Stored items
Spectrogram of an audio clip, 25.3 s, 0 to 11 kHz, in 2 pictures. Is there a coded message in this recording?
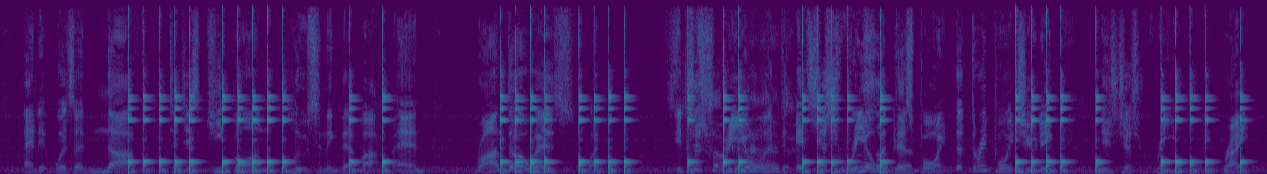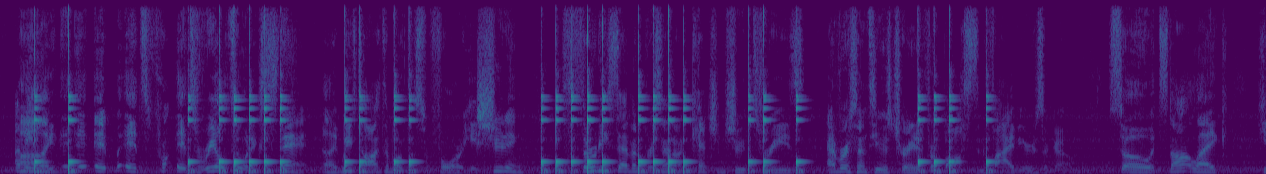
Yes: tap code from 1.3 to 22.8 s, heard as taps on a metal pipe, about 7 knocks a second, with speech in English. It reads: ZA TBQ QQA EG YF L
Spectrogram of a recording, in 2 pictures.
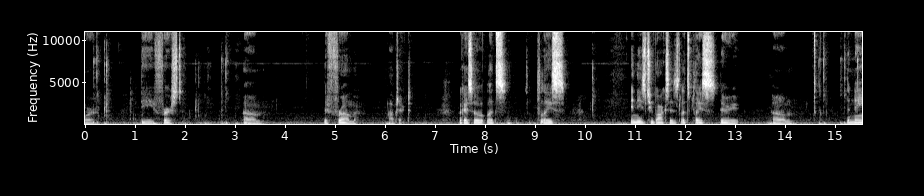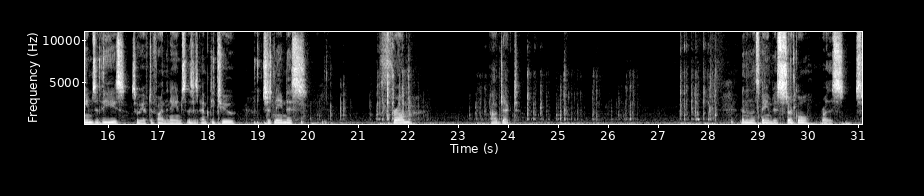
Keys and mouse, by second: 1.0 a, 2.7-4.4 drag, 14.6-17.7 drag, 17.7 g, 18.9-20.7 drag, 25.2 BackSpace, 25.3 BackSpace.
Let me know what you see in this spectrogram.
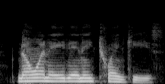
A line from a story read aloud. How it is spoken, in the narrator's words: she said a little sadly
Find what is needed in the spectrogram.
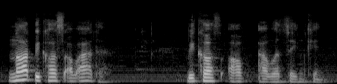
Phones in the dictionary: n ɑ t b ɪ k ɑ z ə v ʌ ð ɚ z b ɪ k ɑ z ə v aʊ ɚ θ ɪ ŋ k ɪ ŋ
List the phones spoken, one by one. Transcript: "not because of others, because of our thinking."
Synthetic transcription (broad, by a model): n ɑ t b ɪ k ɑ s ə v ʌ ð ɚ b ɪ k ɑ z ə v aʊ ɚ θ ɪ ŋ k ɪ ŋ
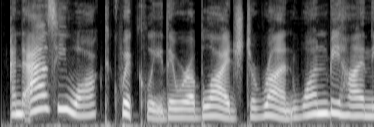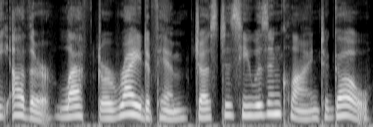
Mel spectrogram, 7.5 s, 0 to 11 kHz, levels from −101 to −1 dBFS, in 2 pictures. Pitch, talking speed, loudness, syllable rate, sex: 210 Hz, 210 wpm, -20 LUFS, 5.1 syllables/s, female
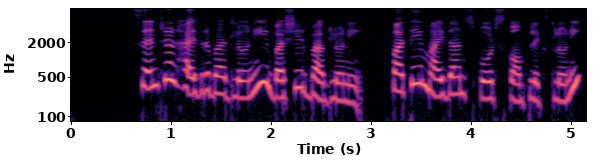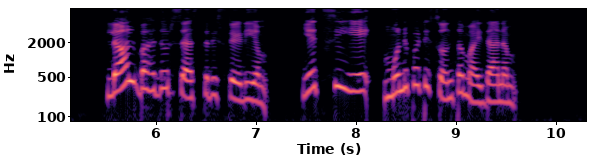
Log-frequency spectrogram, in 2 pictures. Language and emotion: Telugu, neutral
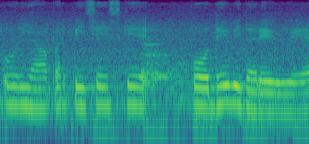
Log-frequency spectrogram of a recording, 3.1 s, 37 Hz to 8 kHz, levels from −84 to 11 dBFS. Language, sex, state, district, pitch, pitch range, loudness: Hindi, male, Uttar Pradesh, Shamli, 155 Hz, 140-160 Hz, -15 LUFS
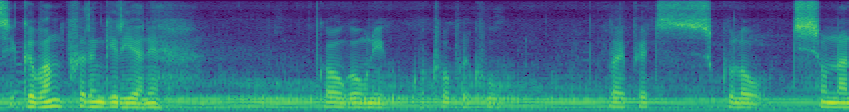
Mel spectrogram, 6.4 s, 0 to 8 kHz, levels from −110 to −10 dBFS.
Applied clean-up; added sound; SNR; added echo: none; none; none; none.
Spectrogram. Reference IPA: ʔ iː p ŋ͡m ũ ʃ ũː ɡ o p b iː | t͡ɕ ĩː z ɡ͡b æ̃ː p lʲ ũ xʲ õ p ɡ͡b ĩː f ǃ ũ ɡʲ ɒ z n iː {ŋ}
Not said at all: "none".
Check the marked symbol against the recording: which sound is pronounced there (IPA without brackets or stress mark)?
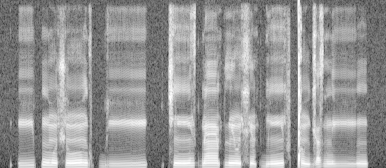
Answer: ŋ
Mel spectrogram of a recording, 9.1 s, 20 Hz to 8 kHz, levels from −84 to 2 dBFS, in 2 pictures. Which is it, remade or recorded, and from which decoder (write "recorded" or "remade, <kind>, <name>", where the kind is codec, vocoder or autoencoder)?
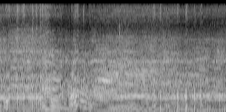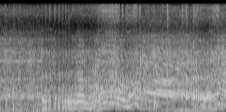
recorded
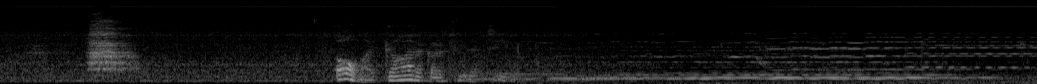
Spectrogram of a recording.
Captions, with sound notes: (sighs) Oh my god, I've got to clear that table. (light orchestral music)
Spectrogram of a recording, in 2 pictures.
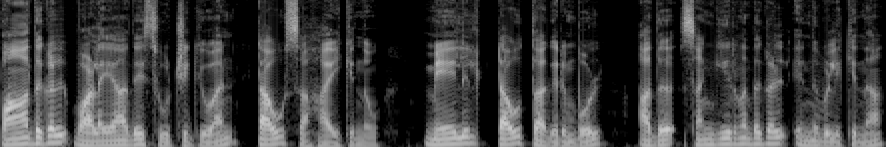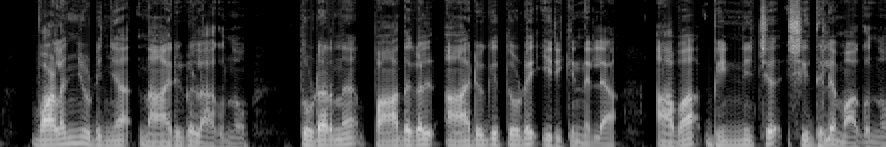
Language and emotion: Malayalam, neutral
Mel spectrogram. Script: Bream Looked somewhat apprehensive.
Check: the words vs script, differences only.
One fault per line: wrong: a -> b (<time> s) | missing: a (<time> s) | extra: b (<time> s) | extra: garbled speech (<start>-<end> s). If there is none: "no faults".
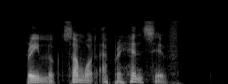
no faults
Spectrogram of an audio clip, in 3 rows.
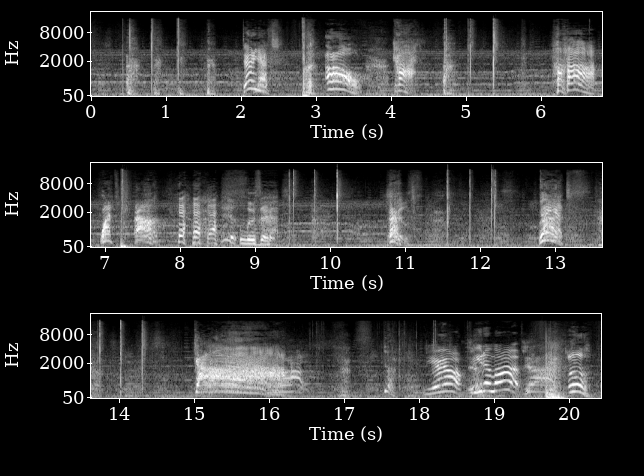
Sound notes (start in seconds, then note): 14.9 screaming and battling in the background; 18.2 eating popcorn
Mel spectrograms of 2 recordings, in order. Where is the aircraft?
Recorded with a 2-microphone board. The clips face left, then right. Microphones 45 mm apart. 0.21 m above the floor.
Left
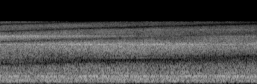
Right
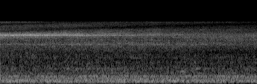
65° left (ahead or behind); by 2.6 s 70° left (ahead or behind).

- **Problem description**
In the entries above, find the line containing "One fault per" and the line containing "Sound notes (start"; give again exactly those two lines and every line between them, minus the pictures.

- **Written answer**
One fault per line: wrong: a -> b (<time> s) | missing: a (<time> s) | extra: b (<time> s) | extra: garbled speech (<start>-<end> s). If there is none: "no faults".
no faults
Spectrogram of an audio clip, in 3 rows.
Sound notes (start in seconds, then note): 14.9 screaming and battling in the background; 18.2 eating popcorn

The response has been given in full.